(Beginning of Working data)
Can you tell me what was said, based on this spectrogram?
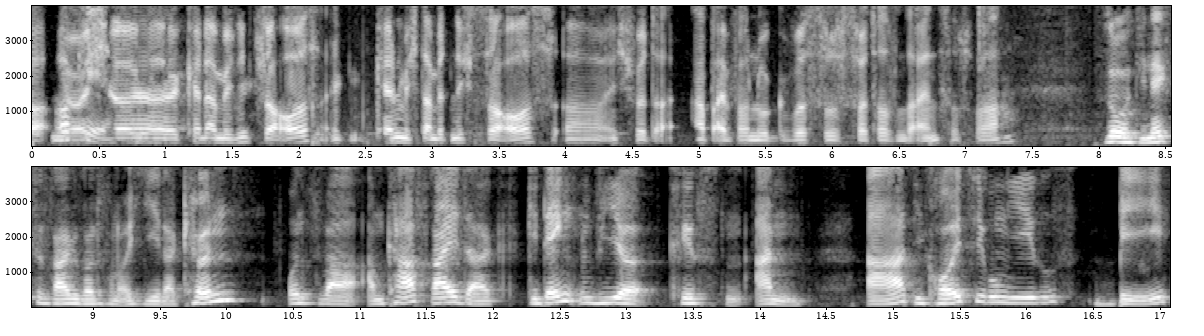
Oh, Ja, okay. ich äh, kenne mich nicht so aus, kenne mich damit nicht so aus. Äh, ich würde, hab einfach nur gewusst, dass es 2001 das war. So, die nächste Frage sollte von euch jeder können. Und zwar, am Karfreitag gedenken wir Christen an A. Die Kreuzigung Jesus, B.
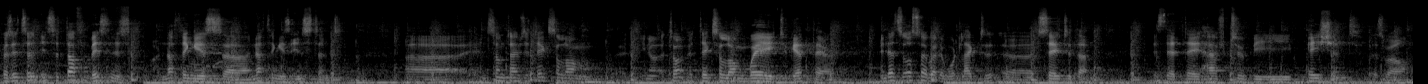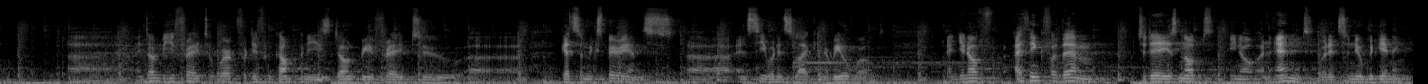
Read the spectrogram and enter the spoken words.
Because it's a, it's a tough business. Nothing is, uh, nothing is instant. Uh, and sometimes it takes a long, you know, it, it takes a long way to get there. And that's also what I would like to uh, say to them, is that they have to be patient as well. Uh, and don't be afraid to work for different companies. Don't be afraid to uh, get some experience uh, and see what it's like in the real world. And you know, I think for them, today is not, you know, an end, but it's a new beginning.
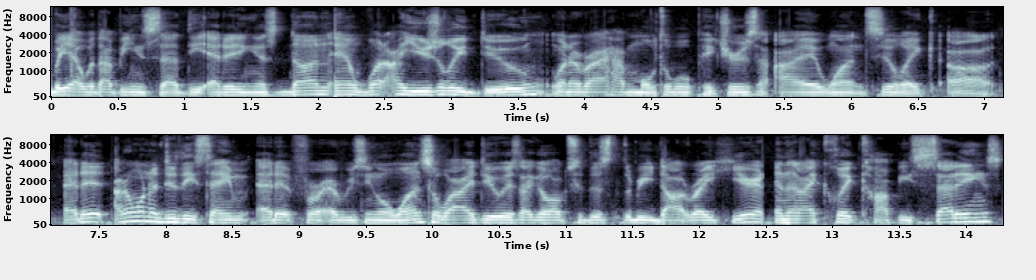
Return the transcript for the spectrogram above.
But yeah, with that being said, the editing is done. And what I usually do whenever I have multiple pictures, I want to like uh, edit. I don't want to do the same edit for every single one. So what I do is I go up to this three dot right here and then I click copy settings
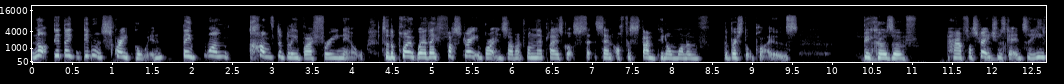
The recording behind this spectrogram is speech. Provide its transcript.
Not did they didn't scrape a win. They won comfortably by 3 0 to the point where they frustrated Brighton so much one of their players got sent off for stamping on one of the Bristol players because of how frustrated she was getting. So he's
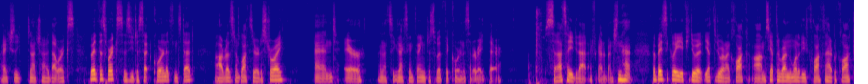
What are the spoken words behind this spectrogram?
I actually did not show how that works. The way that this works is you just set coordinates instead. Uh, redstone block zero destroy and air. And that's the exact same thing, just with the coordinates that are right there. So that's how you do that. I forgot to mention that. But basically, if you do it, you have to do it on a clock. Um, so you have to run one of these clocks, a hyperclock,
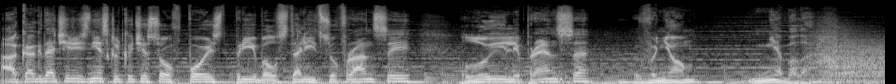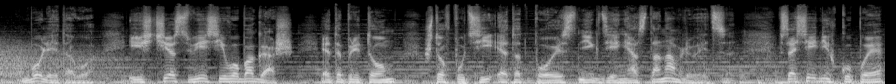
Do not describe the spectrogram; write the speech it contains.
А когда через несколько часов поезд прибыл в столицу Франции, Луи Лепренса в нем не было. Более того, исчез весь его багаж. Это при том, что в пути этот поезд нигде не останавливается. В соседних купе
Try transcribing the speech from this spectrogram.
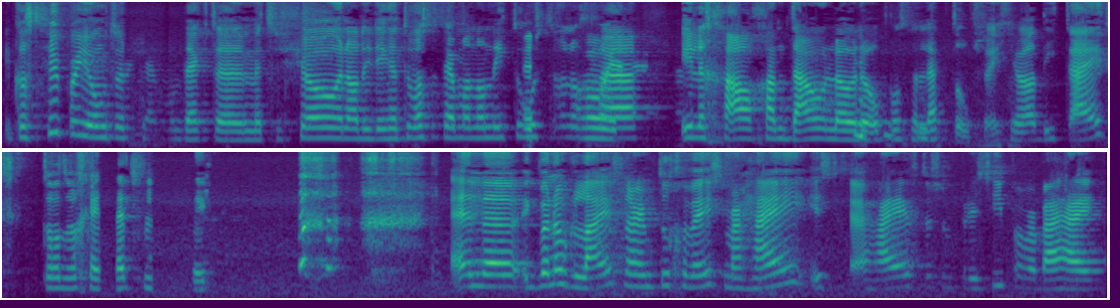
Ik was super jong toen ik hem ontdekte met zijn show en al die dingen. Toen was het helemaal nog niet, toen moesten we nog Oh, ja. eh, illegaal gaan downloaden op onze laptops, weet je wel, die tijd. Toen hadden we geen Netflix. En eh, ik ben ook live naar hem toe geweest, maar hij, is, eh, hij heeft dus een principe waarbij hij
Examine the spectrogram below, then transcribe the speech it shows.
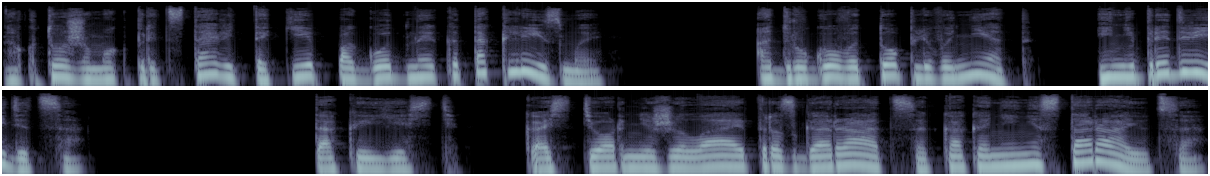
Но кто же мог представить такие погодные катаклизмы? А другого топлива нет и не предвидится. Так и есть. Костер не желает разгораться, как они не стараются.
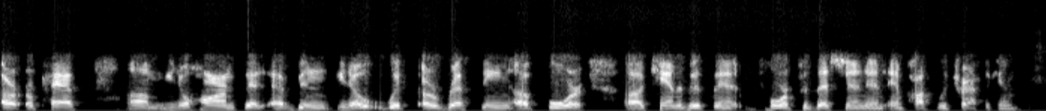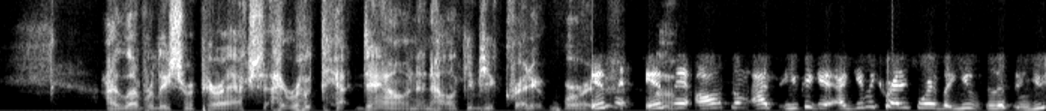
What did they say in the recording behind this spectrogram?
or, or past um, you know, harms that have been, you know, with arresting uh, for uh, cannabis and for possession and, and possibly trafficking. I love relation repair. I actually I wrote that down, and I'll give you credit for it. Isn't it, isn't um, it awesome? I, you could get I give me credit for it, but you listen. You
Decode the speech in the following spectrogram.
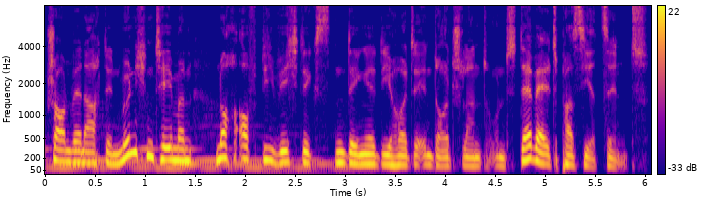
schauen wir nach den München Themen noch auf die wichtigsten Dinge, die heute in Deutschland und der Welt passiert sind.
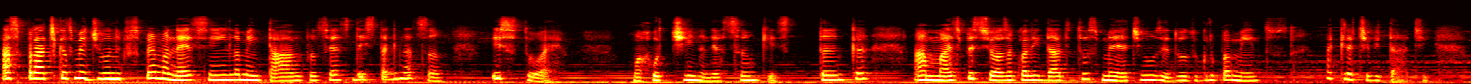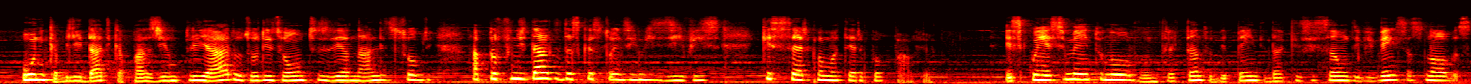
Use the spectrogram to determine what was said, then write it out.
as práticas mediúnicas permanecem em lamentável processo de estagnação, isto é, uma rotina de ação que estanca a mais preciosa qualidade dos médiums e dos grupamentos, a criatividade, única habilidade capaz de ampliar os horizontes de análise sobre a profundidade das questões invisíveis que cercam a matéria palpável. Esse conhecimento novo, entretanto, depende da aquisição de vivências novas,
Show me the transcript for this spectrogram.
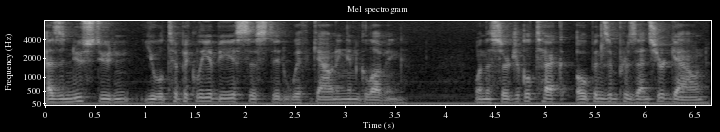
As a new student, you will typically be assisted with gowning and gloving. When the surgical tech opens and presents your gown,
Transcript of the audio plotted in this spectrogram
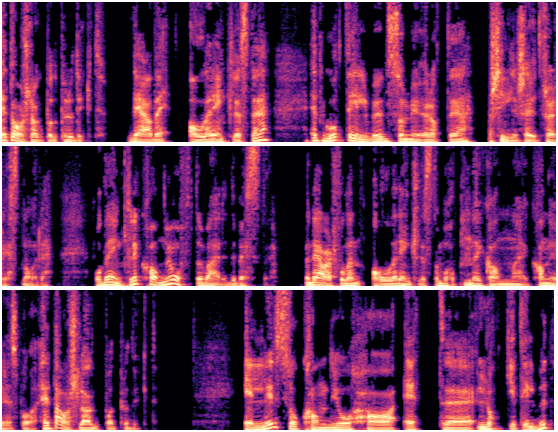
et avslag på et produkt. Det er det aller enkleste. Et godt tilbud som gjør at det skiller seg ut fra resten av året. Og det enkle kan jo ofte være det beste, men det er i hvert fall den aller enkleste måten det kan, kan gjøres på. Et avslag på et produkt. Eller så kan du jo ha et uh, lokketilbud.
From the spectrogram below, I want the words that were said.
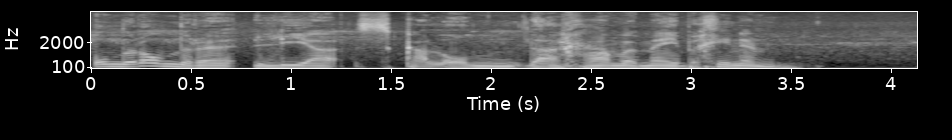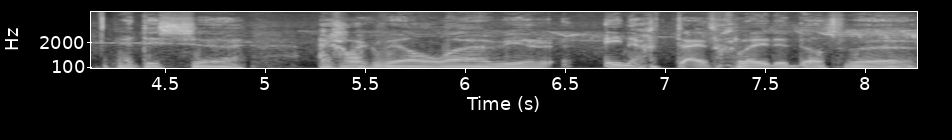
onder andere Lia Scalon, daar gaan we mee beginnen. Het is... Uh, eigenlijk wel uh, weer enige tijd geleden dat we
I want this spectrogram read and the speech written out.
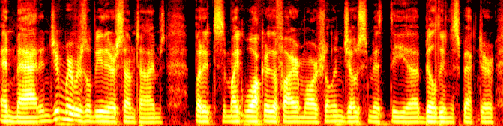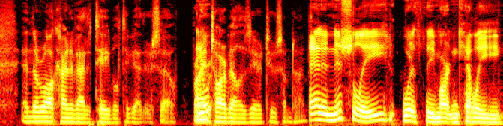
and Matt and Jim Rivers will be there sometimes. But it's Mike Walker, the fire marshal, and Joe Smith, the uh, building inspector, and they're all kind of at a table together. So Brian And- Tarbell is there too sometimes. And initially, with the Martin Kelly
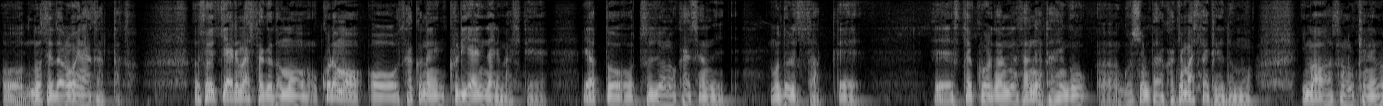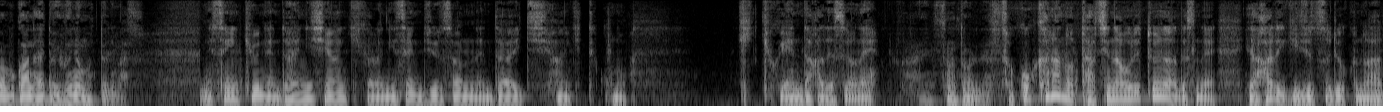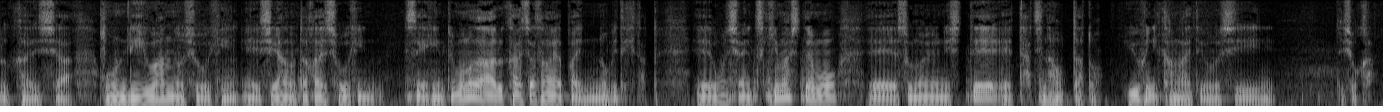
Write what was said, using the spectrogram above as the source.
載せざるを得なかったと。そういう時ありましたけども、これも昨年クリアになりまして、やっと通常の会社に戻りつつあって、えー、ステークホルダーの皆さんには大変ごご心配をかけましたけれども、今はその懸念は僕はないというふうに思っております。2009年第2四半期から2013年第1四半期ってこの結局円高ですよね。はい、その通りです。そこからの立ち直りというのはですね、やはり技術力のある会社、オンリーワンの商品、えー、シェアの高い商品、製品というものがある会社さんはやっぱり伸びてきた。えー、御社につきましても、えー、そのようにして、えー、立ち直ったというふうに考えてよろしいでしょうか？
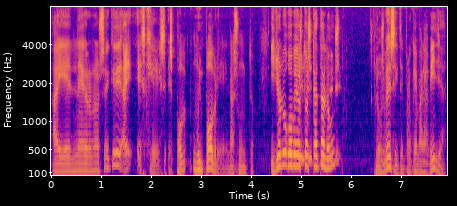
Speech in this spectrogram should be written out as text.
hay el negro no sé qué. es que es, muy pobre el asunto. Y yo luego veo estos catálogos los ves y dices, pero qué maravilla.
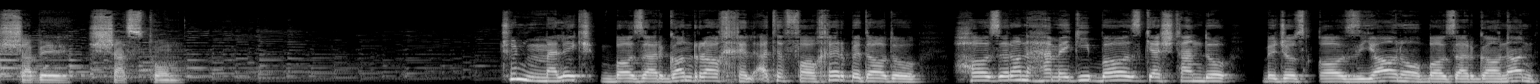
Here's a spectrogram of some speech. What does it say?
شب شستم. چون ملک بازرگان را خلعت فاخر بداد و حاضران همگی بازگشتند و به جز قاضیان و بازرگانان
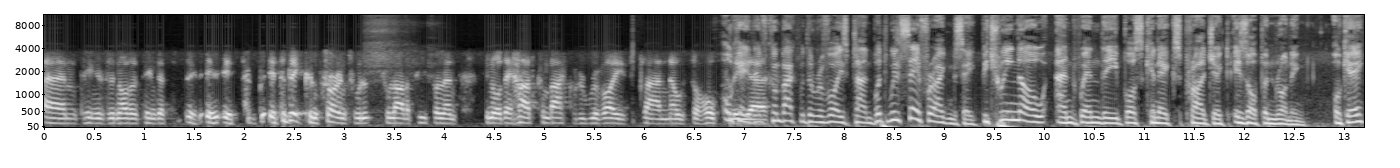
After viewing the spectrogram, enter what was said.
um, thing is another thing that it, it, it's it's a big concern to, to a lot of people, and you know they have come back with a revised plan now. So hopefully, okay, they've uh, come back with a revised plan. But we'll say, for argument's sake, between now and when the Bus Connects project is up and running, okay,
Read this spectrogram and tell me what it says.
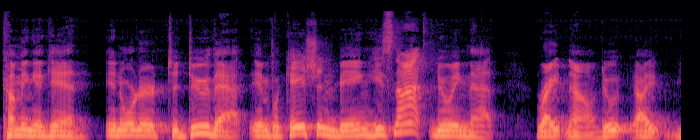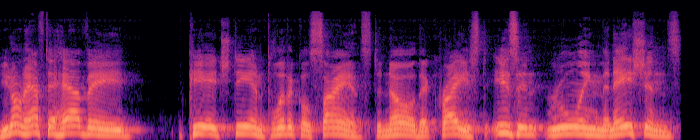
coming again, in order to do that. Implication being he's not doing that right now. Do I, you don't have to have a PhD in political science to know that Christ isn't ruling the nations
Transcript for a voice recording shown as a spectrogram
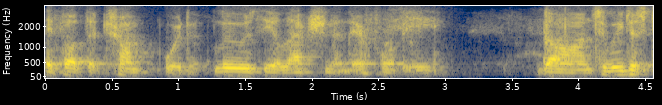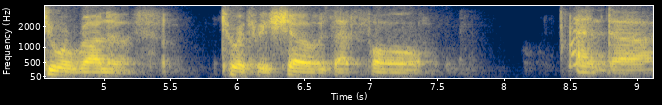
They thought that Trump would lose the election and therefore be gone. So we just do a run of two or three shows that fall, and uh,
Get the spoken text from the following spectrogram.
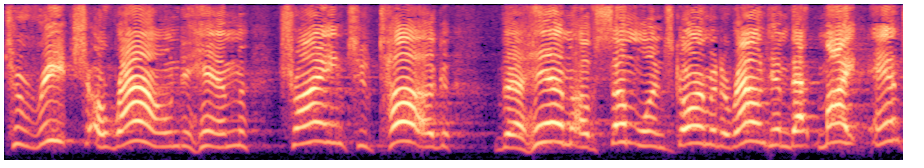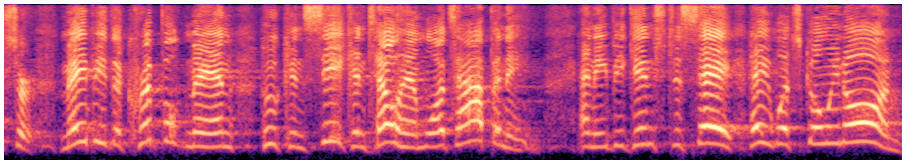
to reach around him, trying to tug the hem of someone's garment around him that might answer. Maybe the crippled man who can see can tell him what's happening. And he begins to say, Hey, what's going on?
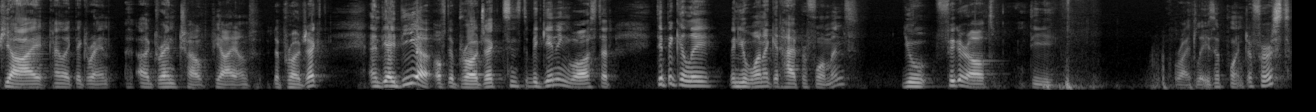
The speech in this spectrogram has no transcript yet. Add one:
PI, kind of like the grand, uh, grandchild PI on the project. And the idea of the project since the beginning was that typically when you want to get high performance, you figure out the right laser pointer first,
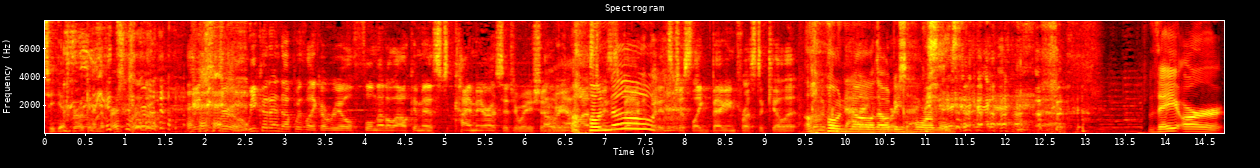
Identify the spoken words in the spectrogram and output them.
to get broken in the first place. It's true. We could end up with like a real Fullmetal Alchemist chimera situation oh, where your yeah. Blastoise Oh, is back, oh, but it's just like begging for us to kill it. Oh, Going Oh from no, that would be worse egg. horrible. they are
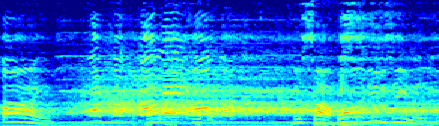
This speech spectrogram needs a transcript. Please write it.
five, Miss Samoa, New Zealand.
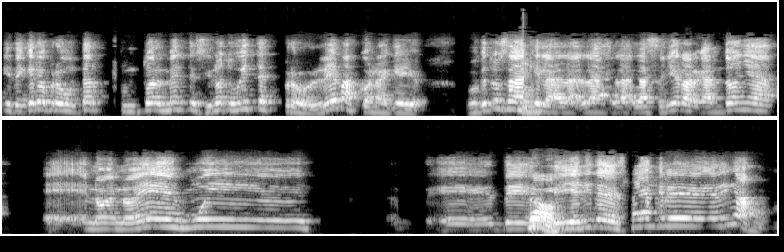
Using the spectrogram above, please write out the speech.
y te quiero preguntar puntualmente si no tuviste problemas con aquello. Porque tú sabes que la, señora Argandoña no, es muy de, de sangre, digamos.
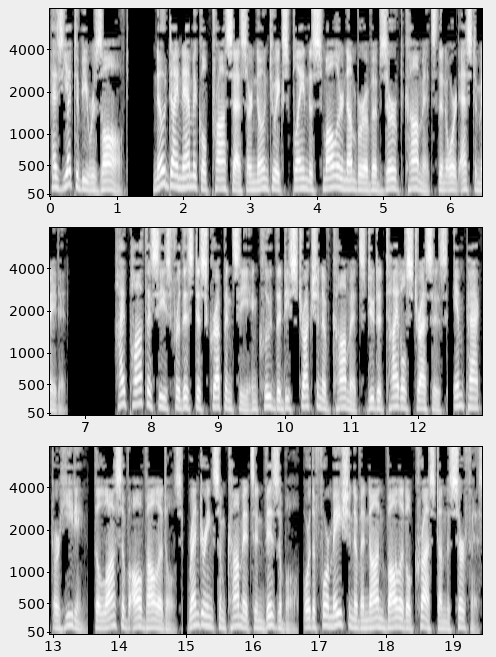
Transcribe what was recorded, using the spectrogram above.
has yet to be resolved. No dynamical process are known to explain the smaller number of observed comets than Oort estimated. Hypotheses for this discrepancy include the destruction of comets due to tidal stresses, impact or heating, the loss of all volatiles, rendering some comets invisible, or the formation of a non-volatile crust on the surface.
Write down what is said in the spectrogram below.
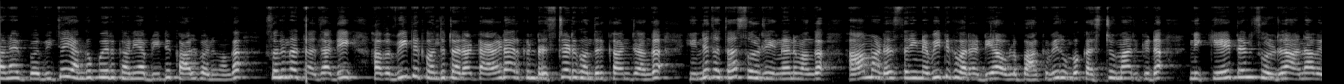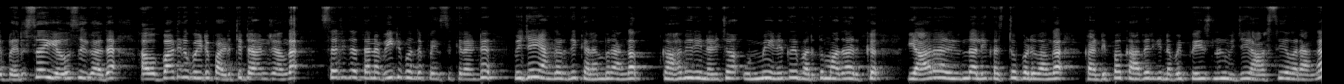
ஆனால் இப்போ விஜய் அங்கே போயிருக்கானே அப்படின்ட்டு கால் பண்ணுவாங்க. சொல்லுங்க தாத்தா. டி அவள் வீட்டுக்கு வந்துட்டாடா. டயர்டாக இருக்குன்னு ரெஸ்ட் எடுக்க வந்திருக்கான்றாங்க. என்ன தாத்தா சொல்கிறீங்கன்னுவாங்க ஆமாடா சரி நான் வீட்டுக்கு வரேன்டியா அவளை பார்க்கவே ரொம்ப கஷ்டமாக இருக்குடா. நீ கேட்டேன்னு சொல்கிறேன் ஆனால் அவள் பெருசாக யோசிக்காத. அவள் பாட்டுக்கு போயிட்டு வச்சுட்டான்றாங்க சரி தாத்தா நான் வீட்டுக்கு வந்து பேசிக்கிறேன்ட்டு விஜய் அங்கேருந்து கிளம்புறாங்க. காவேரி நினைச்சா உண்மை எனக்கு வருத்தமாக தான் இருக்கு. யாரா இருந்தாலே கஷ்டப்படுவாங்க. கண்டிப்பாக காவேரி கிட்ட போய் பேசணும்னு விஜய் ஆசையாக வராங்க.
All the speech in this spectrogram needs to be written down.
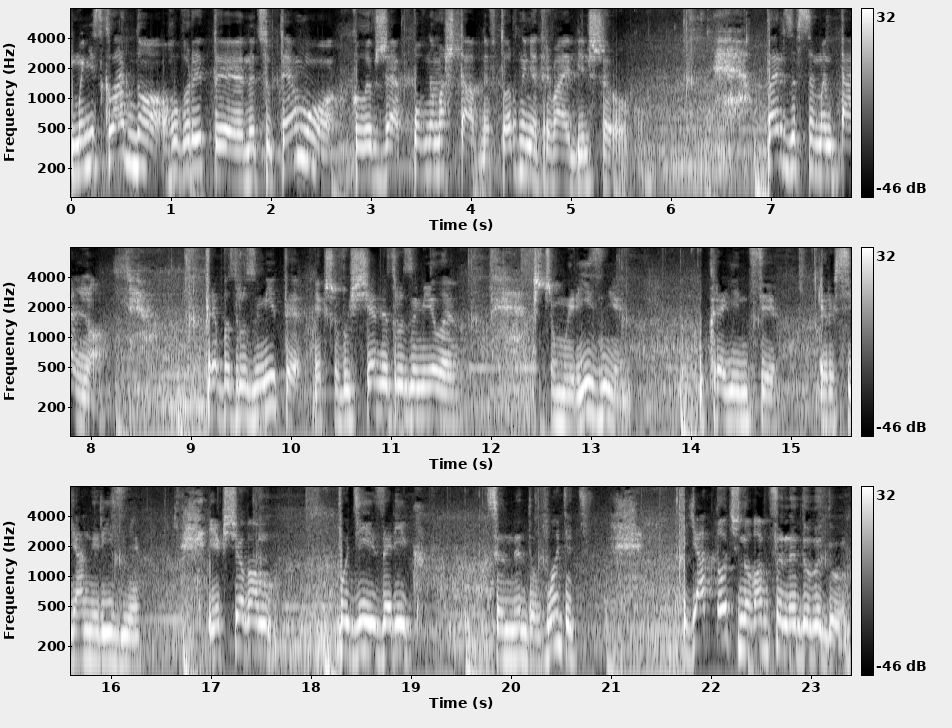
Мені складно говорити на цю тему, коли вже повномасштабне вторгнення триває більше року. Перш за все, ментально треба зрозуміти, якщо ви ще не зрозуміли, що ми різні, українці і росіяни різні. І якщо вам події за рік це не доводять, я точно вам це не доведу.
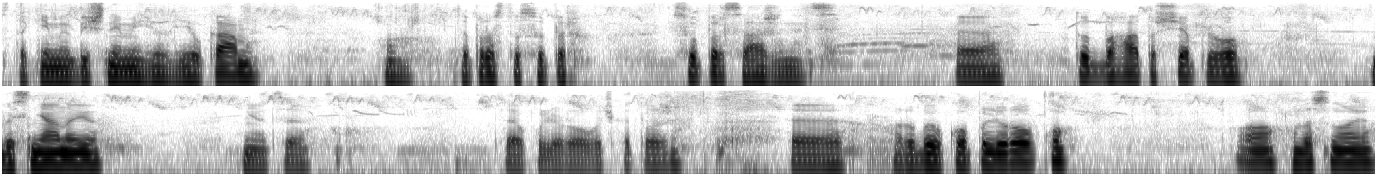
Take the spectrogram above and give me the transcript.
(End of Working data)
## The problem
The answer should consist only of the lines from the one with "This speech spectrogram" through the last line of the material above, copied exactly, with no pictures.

## Result of this exercise
This speech spectrogram needs a transcript. Please write it.
five, Miss Samoa, New Zealand.
Using the spectrogram above, please write out the speech.
y te quiero preguntar puntualmente si no tuviste problemas con aquello. Porque tú sabes que la, señora Argandoña no, es muy de, de sangre, digamos.
Transcribe what was recorded, using the spectrogram above.
has yet to be resolved. No dynamical process are known to explain the smaller number of observed comets than Oort estimated. Hypotheses for this discrepancy include the destruction of comets due to tidal stresses, impact or heating, the loss of all volatiles, rendering some comets invisible, or the formation of a non-volatile crust on the surface.
Write down what is said in the spectrogram below.
ஆனால் இப்போ விஜய் அங்கே போயிருக்கானே அப்படின்ட்டு கால் பண்ணுவாங்க. சொல்லுங்க தாத்தா. டி அவள் வீட்டுக்கு வந்துட்டாடா. டயர்டாக இருக்குன்னு ரெஸ்ட் எடுக்க வந்திருக்கான்றாங்க. என்ன தாத்தா சொல்கிறீங்கன்னுவாங்க ஆமாடா சரி நான் வீட்டுக்கு வரேன்டியா அவளை பார்க்கவே ரொம்ப கஷ்டமாக இருக்குடா. நீ கேட்டேன்னு சொல்கிறேன் ஆனால் அவள் பெருசாக யோசிக்காத. அவள் பாட்டுக்கு போயிட்டு வச்சுட்டான்றாங்க சரி தாத்தா நான் வீட்டுக்கு வந்து பேசிக்கிறேன்ட்டு விஜய் அங்கேருந்து கிளம்புறாங்க. காவேரி நினைச்சா உண்மை எனக்கு வருத்தமாக தான் இருக்கு. யாரா இருந்தாலே கஷ்டப்படுவாங்க. கண்டிப்பாக காவேரி கிட்ட போய் பேசணும்னு விஜய் ஆசையாக வராங்க.
All the speech in this spectrogram needs to be written down.
Мені складно говорити на цю тему, коли вже повномасштабне вторгнення триває більше року. Перш за все, ментально треба зрозуміти, якщо ви ще не зрозуміли, що ми різні, українці і росіяни різні. І якщо вам події за рік це не доводять, я точно вам це не доведу.
Take the spectrogram above and give me the transcript.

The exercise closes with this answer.